NAVYA autonomous bus

The University of Michigan’s Mcity Test Facility is home to a driverless electric shuttle bus manufactured by the French firm NAVYA. NAVYA is an affiliate member of Mcity, a public-private R&D partnership led by U-M to advance connected and automated vehicles. NAVYA introduced its Arma shuttle to North America at Mcity in late 2016. Now known as the Autonom, the shuttle can carry up to15 passengers and uses LiDAR sensors and GPS localization to navigate autonomously.

In addition to the shuttle located at the Mcity Test Facility, two NAVYA Autonom shuttles are in use as part of the Mcity Driverless Shuttle research project. The shuttles transport U-M students, faculty, and staff on a portion of U-M's North Campus. It is the first driverless shuttle project in the United States focused on consumer behavior research and data collection.
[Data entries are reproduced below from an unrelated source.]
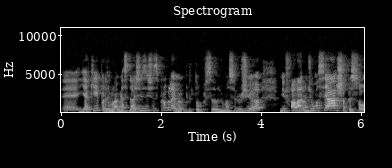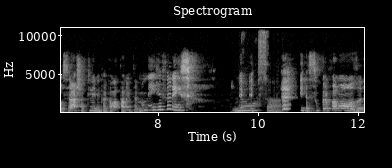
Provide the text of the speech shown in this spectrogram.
É, e aqui, por exemplo, na minha cidade existe esse problema. Eu estou precisando de uma cirurgiã, me falaram de uma, você acha a pessoa, você acha a clínica que ela está na internet? Não, nem referência. Nossa! e é super famosa.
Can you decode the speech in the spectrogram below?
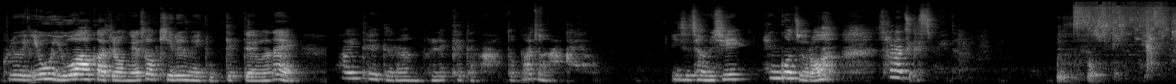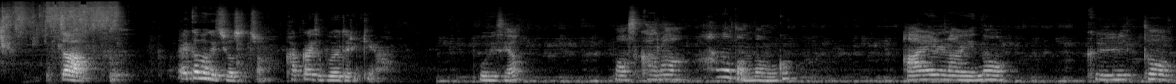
그리고 이 유화 과정에서 기름이 녹기 때문에 화이트헤드랑 블랙헤드가 또 빠져나가요. 이제 잠시 헹궈주러 사라지겠습니다. 진짜 깔끔하게 지워졌죠? 가까이서 보여드릴게요. 보이세요? 마스카라 하나도 안 남은 거? 아이라이너, 글리터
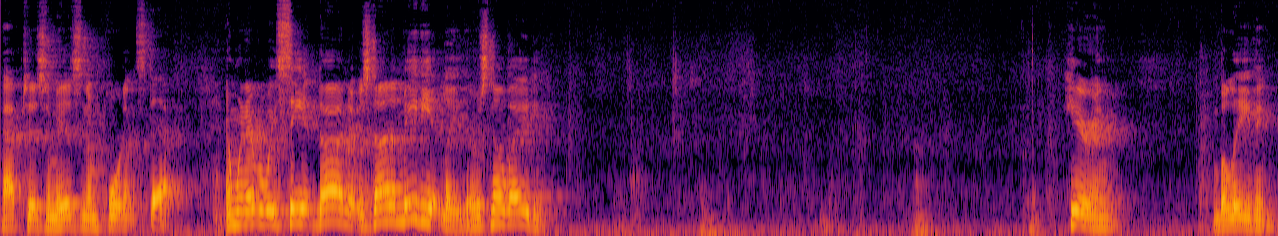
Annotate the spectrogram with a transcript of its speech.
Baptism is an important step. And whenever we see it done, it was done immediately. There was no waiting. Hearing, believing,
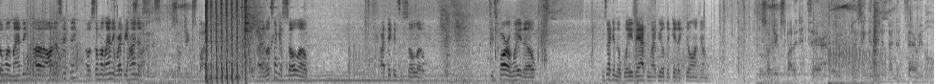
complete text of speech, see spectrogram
Someone landing uh, on us, I think? Oh, someone landing right behind us. Spotted. Uh, it looks like a solo. I think it's a solo. He's far away though. He's like in the way back. We might be able to get a kill on him. Subject spotted. There. Placing an independent variable.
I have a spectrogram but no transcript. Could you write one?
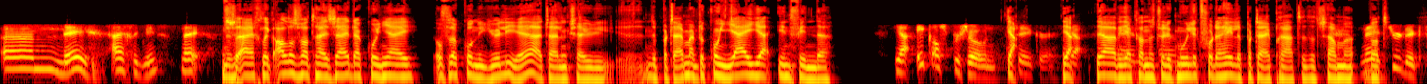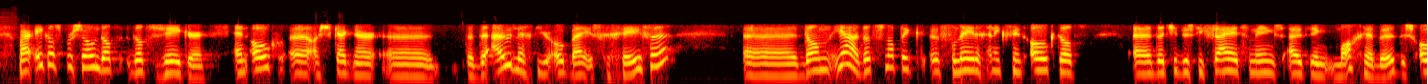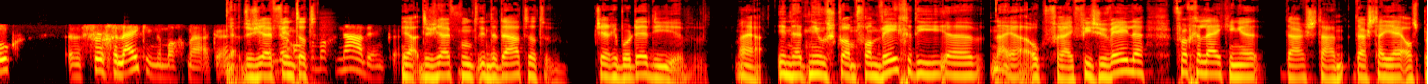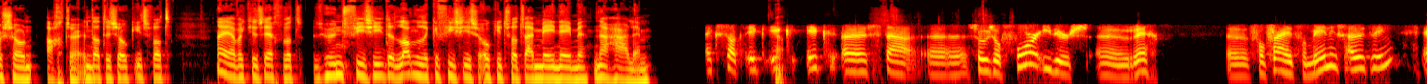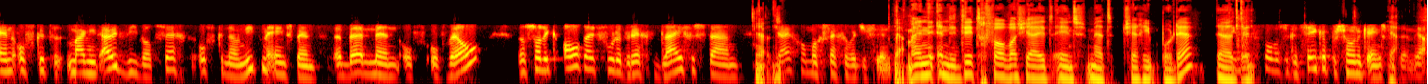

The shuttles began carrying riders in June 2018. NAVYA opened its first North American assembly plant in Saline, Michigan with a goal of building approximately 25 autonomous electric shuttles.

To learn more about NAVYA at Mcity, visit

TARDEC autonomous drive

In October 2017, the U.S. Army Tank Automotive Research, Development, and Engineering Center (TARDEC) demonstrated its latest platooning technology during a test drive between Port Huron, Michigan to Sarnia, Ontario, crossing the Blue Water Bridge twice between the two countries.

The convoy of vehicles included two M915 tractors equipped with TARDEC’s Autonomous Mobility Appliqué Systems. This technology includes driver-warning features and semiautonomous driving that drives the vehicle along a pre-programmed path. TARDEC also tested their autonomous steering and leader-follower platooning technologies that enables the lead vehicle to “talk” and give instructions to the follower vehicles. This technology allows the vehicles to follow closely together, brake, accelerate, and steer according to the lead truck’s actions.

Magna and Continental cross-border drive

In August of 2017, Continental AG and Magna International Inc. each test drove automated vehicles over 300 miles with two international border crossings along the way. This called for partnerships across borders as well, and included PlanetM, the Michigan Department of Transportation (MDOT), and the Ontario Ministry of Transportation (OMT).

The two cars drove almost completely automated during the drive, and Magna and Continental had the opportunity to test the CAV technology in conditions not offered in traditional testing facilities or roadways. They crossed under the Detroit Windsor Tunnel into Canada, where the cars did not have access to GPS signal, and took the Blue Water Bridge back into Michigan where the technology interacted with the infrastructure that consisted almost entirely of metal.

The cars ended their journey in Traverse City at the CAR Management Briefing Seminar, where a memorandum of understanding was signed between MDOT and OMT that would promote continued leadership and growth in the CAV industry in the Great Lakes Region.